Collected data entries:
+ + +

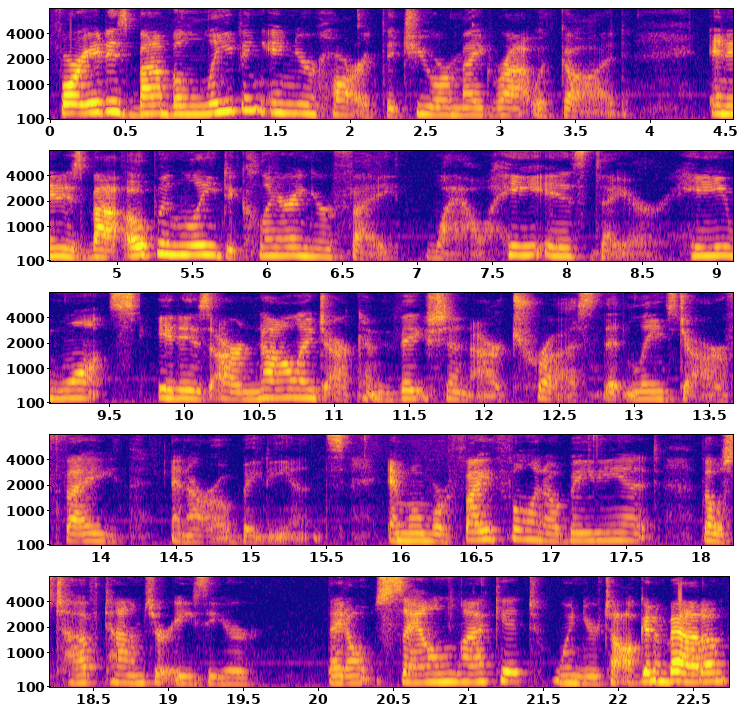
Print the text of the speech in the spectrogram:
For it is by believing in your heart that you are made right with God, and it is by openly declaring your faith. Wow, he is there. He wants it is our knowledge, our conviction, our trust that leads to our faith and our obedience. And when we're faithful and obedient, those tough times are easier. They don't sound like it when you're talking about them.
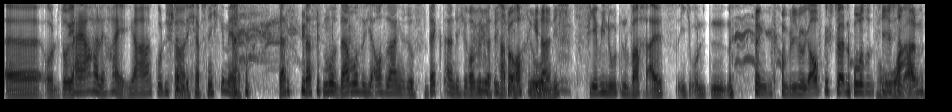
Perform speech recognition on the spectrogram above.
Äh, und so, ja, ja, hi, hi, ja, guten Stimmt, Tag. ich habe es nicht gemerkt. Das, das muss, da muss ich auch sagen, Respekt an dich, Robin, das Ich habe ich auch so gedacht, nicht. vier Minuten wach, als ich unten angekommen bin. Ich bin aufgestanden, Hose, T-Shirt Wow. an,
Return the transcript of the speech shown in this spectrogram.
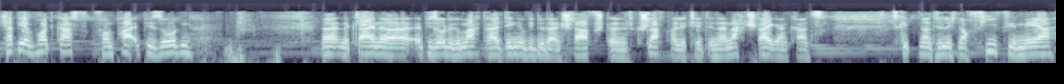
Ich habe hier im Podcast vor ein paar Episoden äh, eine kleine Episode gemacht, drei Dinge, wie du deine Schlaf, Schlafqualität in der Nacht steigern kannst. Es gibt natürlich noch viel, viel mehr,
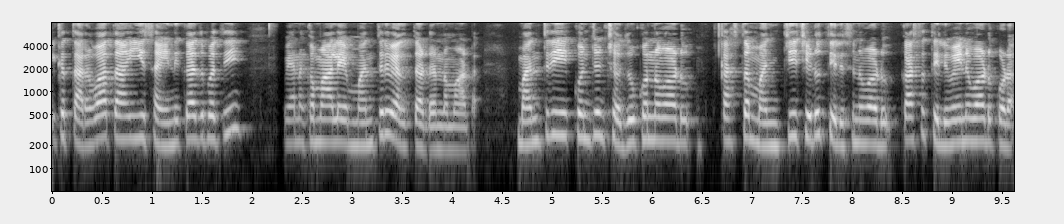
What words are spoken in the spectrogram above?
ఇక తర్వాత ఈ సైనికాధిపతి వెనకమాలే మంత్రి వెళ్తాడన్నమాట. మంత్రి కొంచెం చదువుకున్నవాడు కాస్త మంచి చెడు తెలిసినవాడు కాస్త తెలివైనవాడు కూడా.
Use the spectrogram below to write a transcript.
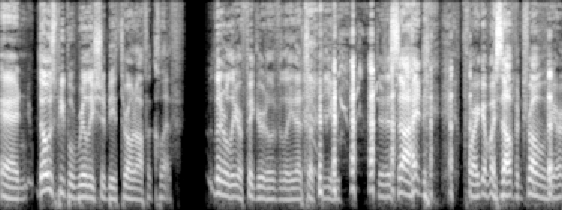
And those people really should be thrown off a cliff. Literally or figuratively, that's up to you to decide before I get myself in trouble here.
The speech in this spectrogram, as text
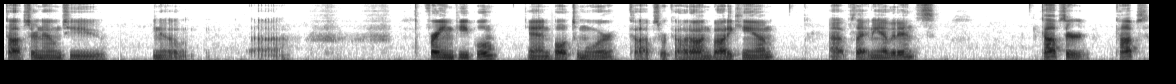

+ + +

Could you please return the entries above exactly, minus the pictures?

Solution to this task:
Print the text of the speech in the spectrogram:
For it is by believing in your heart that you are made right with God, and it is by openly declaring your faith. Wow, he is there. He wants it is our knowledge, our conviction, our trust that leads to our faith and our obedience. And when we're faithful and obedient, those tough times are easier. They don't sound like it when you're talking about them.
Perform speech recognition on the spectrogram above.
Äh, und so, ja, ja, hi, hi, ja, guten Stimmt, Tag. ich habe es nicht gemerkt. Das, das muss, da muss ich auch sagen, Respekt an dich, Robin, das Ich habe ich auch so gedacht, nicht. vier Minuten wach, als ich unten angekommen bin. Ich bin aufgestanden, Hose, T-Shirt Wow. an,
Return the transcript of the speech shown in this spectrogram.
Ich habe hier im Podcast vor ein paar Episoden äh, eine kleine Episode gemacht, drei Dinge, wie du deine Schlaf, Schlafqualität in der Nacht steigern kannst. Es gibt natürlich noch viel, viel mehr,
What words are spoken in the spectrogram above?
ఇక తర్వాత ఈ సైనికాధిపతి వెనకమాలే మంత్రి వెళ్తాడన్నమాట. మంత్రి కొంచెం చదువుకున్నవాడు కాస్త మంచి చెడు తెలిసినవాడు కాస్త తెలివైనవాడు కూడా.
Use the spectrogram below to write a transcript.
And those people really should be thrown off a cliff. Literally or figuratively, that's up to you to decide before I get myself in trouble here.
The speech in this spectrogram, as text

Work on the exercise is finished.